As healthcare delivery evolves, the case manager role expands.
- Case management is seen as a solution to lack of access to healthcare and limited resources.
- Case management is a collaborative process of assessing, planning, facilitating, coordinating, evaluating, and advocating for options and services to meet individual and family healthcare needs.
- Nurse case managers are viewed by providers and payers as key influencers on behalf of risk because of complex medical and behavioral health issues.
ACCORDING to surveys conducted by the Healthcare Access and Quality Index and the World Health Organization, the United States ranks consistently lower than other countries in many health outcomes measures. Quality and cost gaps are increasing in many key areas, and lack of access to services and resources limits the ability to use traditional healthcare delivery and payer systems. Case management is seen as a solution to address these issues.
The Case Management Society of America (CMSA) defines case management as a collaborative process of assessing, planning, facilitating, coordinating, evaluating, and advocating for options and services to meet an individual’s and family’s comprehensive health needs and promoting patient safety, care quality, and cost-effective outcomes. Case management offers a variety of career opportunities for nurses.
What case managers do
As political and healthcare leaders struggle to address healthcare challenges, nurse case managers work to:
• improve care delivery within a broad healthcare system
• collaborate with the healthcare team to identify, address, and break down barriers that interfere in care progression and negatively affect outcomes
• coordinate care and safe transitions to appropriate, cost-effective levels of care
• develop patient-centric care plans to meet individual and family need
• proactively follow up with and re-evaluate individuals and families to ensure the care plan’s effectiveness
• educate and empower individuals and families about diseases, health conditions, and needed care measures to reduce unnecessary complications
• gain patient buy-in and locate resources to meet individual and family needs.
Case management is a multidisciplinary practice, but according to a 2018 Case Management Salary & Trends Survey, most case managers are nurses. Nurses are well suited to this role because case management functions closely follow the nursing process—assess, plan, implement, and evaluate. Case management broadens this framework and incorporates additional components, such as identifying and screening individuals at risk for medical, behavioral, and social issues and ensuring access to safe, quality, cost-effective healthcare services at the right time in the least restrictive setting.
As case managers, nurses have an opportunity to move beyond the bedside and influence care decisions to ensure they meet individual patient needs. Nurses work with the healthcare team to recognize challenges, create plans to overcome barriers, offer resources and tools, and advocate for patients and families. They also educate and empower patients to be active participants in their own healthcare, and they take a holistic view that encompasses behavioral challenges that impact individual patient health.

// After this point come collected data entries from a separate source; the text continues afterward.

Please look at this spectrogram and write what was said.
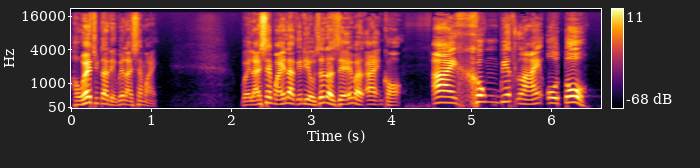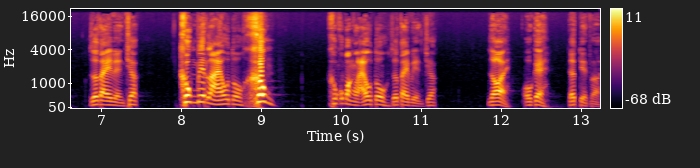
Hầu hết chúng ta đều biết lái xe máy. Vậy lái xe máy là cái điều rất là dễ và ai cũng có ai không biết lái ô tô, giơ tay về đằng trước. Không biết lái ô tô, không. Không có bằng lái ô tô, giơ tay về đằng trước. Rồi, ok, rất tuyệt vời.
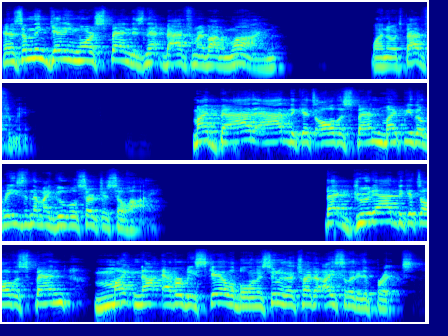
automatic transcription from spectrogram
And if something getting more spend is net bad for my bottom line, well, I know it's bad for me. My bad ad that gets all the spend might be the reason that my Google search is so high. That good ad that gets all the spend might not ever be scalable. And as soon as I try to isolate it, it breaks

Nurse case managers are viewed by providers and payers as key influencers on behalf of those at risk as a result of complex medical and behavioral health issues. They work closely with patients and the healthcare team to improve care coordination and to identify resources to meet individual patients needs’ as they transition across the care continuum. As the United States moves to a healthcare system where providers and organizations are reimbursed for quality (value) versus quantity, nurse case managers are viewed as indispensable members of the healthcare team. They seek increased quality and value of care in every sector of the healthcare system, and as healthcare transitions to providing more care outside of traditional-based settings, case management will follow. (See Fast facts.)
Becoming a nurse case manager
Breaking into the case management field can be challenging. Few formal training programs currently exist, although as the practice matures, schools are adding case management as a focus for master’s of nursing programs. If you choose to pursue the career through formal education, look for programs taught by case
management leaders. However, also keep in mind that most nurses learn on the job. National organizations such as CMSA and the American Nurses Association provide networking opportunities for nurses to learn more about case management at the local and national level.
Case management standards of practice, developed by CMSA, guide those entering the field, helping them learn about the role, function, and scope of practice. National certifications are available and provide nurses an opportunity to demonstrate their competence to employers, patients and families, and the healthcare profession. (See Resources.)
Moving beyond the bedside
Case management is a fulfilling career for nurses who want to maintain patient contact as they move beyond bedside care. It offers opportunities to work as a patient and family advocate and positively influence care outcomes.
Please see below to read stories rom two nurse case managers.
Anne Llewellyn is an independent nurse advocate in Plantation, Florida.